The goal of this ible is to show you how to PROPERLY crimp pex using those inexpensive vise-crimpers. That's right, the instructions they come with are not entirely correct....
Step 1: Intro
This is specifically for crimping those copper pex rings without the pro tool. If you use the tool daily, then this is not for how. However, if like me you redid your house, and want to be able to keep up the maintenance, save yourself some money. With the money you save, you can instead invest in having the essential tools needed for all sorts of projects.
But wait, is there not a pro tool that goes for about 30$? You mean this guy here. The problem with this is that the crimping rings end up costing 10x the cost of the copper rings. It is very short term savings for long term losses; especially since the vise-style crimper for the copper rings is cheaper.
Step 2: Material
Step 3: What You Should Do
What you should do (and that the instructions don't mention):
Clamp down until the tip of the ends are touching only (this should be no harder than tightening a mason jar lid). Then release a bit, rotate the pipe 90 degrees, and re-clamp (this time it will be even easier than the first, I have had juice bottles tougher than this).
Step 4: What Not to Do
Clamping it down until the end of the device is flush. Don't do this.
This is important because to be able to properly crimp the ring in one go, you do have to apply enough force to have the whole thing touching and then yes you do need a vice and a hammer, and you will need superhuman strength and hurt your hands.
Step 5: Checking Your Work
Once done, check the results with the go no-go plate, you will see that you have a perfect crimp with relatively little effort with the rotation method.
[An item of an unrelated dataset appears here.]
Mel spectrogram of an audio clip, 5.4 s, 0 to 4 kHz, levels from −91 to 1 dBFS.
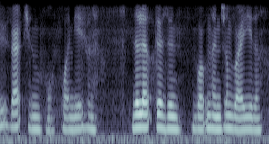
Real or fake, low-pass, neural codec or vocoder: fake; 3.6 kHz; autoencoder, 22.05 kHz, a latent of 192 numbers a frame, VITS, trained on many speakers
The ring will fit in the Go without issues and turn in it. Meanwhile, it won't fit in the No-Go, which means we did not damage it.
On the other hand, if you followed the instructions on the packaging, you will be stuck in the Go testing when you rotate it. This means two things.
1- It is too loose and you risk having a leak at some point, especially if you have many of them.
2- It means the ring is probably at least 0.006" out of round, which goes against the standards required (see here, page 10).